July 2017: Intellectual nourishment

The idea of sending my kids to school without a good, healthy breakfast inside them fills me with a mild terror. How would they concentrate? How would they learn? Would they make it through to recess time without breaking down? These are privileged kids who rarely go a couple of hours without something to snack on or declaring they’re ‘starving’.

Yet each day literally millions of children across the globe turn up for school on an empty stomach. Or they don’t turn up at all.

Provision of a daily school meal is a proven, strong incentive for families to consistently send their children to school. Not only do the kids get access to at least one good meal a day, it means they are at school and learning. It’s an important tool in increasing the education of a whole generation and helping break the cycle of hunger and poverty.

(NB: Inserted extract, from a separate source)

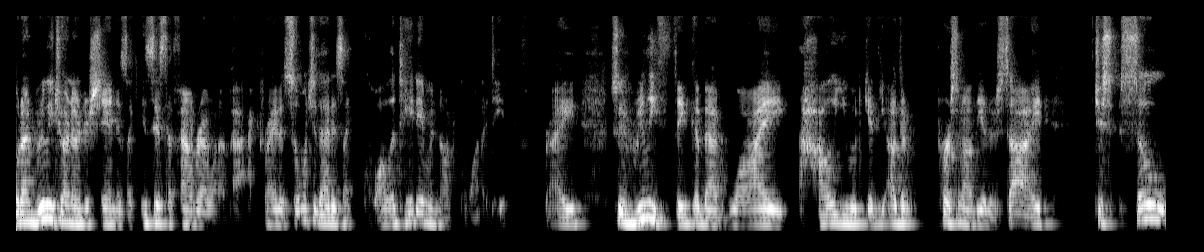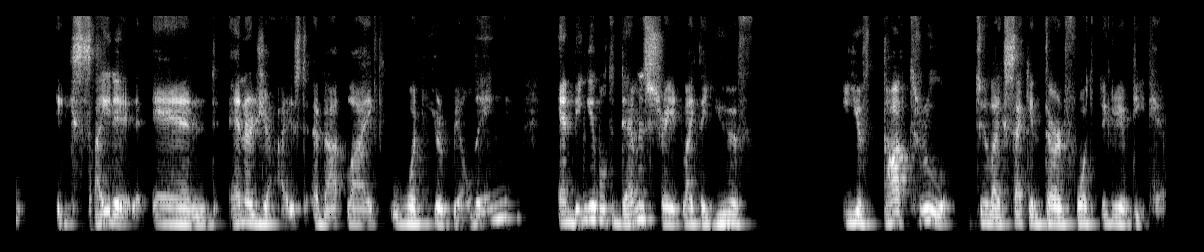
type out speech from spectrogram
what I'm really trying to understand is like, is this the founder I want to back, right? And so much of that is like qualitative and not quantitative, right? So really think about why, how you would get the other person on the other side just so excited and energized about like what you're building and being able to demonstrate like that you've you've thought through to like second third fourth degree of detail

Our July donation went to Oxfam – one of The Life You Can Save website’s highly effective charities. Specifically it went towards providing school meals to encourage students to attend and stay in school.

Our month’s donation was enough to provide school meals every school day for 23 children for a whole year.

Making school lunches for our own kids is a relentless chore. It’s like groundhog day. Here we are another morning, here we are at the kitchen bench making up the school lunch boxes. Again. Weren’t we just here yesterday?

Yet now, for the next year, as we make school lunches for our own kids – a roll, a piece of fruit, a sweet treat – we can mull over the fact that firstly we’re lucky to have the means to do so, and secondly that somewhere later today 23 kids will have their own school lunch courtesy of us.

It’s definitely food for thought.